In response to the ever growing volume of discarded electrical and electronic appliances, the European Parliament passed the WEEE (Waste Electrical and Electronic Equipment) Directive in 2002. This law aims to avoid and reduce volumes of waste electrical and electronic equipment as well as to ensure discarded appliances are treated using environmentally sound processes.
The underlying principle behind the WEEE Directive is product responsibility.
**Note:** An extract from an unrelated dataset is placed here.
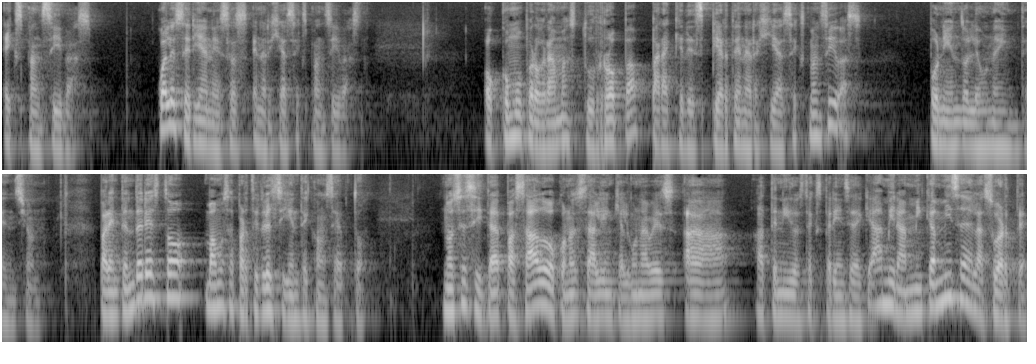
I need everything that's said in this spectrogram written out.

Producers must fulfil the following obligations:
We can take the pressure off you: by drawing up bespoke WEEE solutions that take all national regulations into account!
REMONDIS Electrorecycling can help: depending on the current laws and our appointed tasks, we can set up and/or operate a wide range of take-back schemes to ensure the collection target of 4kg WEEE per inhabitant is reached
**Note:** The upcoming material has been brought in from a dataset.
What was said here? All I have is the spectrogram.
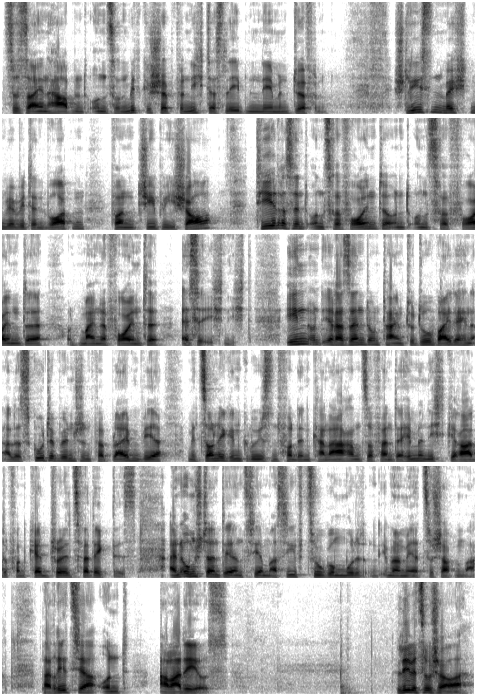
zu sein haben und unseren Mitgeschöpfen nicht das Leben nehmen dürfen. Schließen möchten wir mit den Worten von G.B. Shaw, Tiere sind unsere Freunde und unsere Freunde und meine Freunde esse ich nicht. Ihnen und Ihrer Sendung Time to Do weiterhin alles Gute wünschen, verbleiben wir mit sonnigen Grüßen von den Kanaren, sofern der Himmel nicht gerade von Chemtrails verdeckt ist. Ein Umstand, der uns hier massiv zugemutet und immer mehr zu schaffen macht. Patricia und Amadeus. Liebe Zuschauer,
Besides setting out the producers’ responsibilities, the WEEE Directive also contains the following regulations:
The RoHS Directive (Restriction of the use of certain hazardous substances in electrical and electronic equipment), which was also passed by the European Parliament in 2002, focuses on the production of electrical and electronic equipment (EEE). It limits the use, for example, of brominated flame retardants, cadmium, lead, mercury and other hazardous substances in EEE. Its aim: to reduce potential risks and so protect human health and the environment, to ensure natural resources are handled responsibly as well as to improve the way discarded appliances are recycled.
Responsibility lies with the distributors!
As the producers are the companies placing the products on the market, they must make sure their product components, sub-assemblies and alloys comply with the RoHS
Amendments are being made to the WEEE and RoHS Directives all the time to keep up with technological developments and reflect the latest findings. REMONDIS Electrorecycling is doing exactly the same – making sure it always has suitable solutions and facilities in place.
Examples of how the WEEE Directive has been extended include the broadening of the Directive’s scope of application as well as the gradual increase in the collection targets and recycling rates – the aim here being to promote the conservation of natural resources and ensure producers are responsible for the collection and treatment of their products. Click here to read the latest regulations.
A number of amendments have been made to the RoHS Directive, for example, to implement new procedures to evaluate substances, which may be banned in the future, as well as to set out the relevant evaluation criteria. Click here to learn more.
The member states are responsible for ensuring the main provisions of the WEEE and RoHS Directives are implemented in their countries by transposing them and any amendments into national law within a specified period of time. Click here to find out more about the differences between the laws of the various member states and about the solutions REMONDIS has set up.
Each country has regulated the question of producer responsibility differently – simply click on one of the hotspots above to learn more
The WEEE Directive currently differentiates between ten different categories of electrical and electronic equipment. Each individual member state can decide whether and to what extent these collection groups may or may not be combined.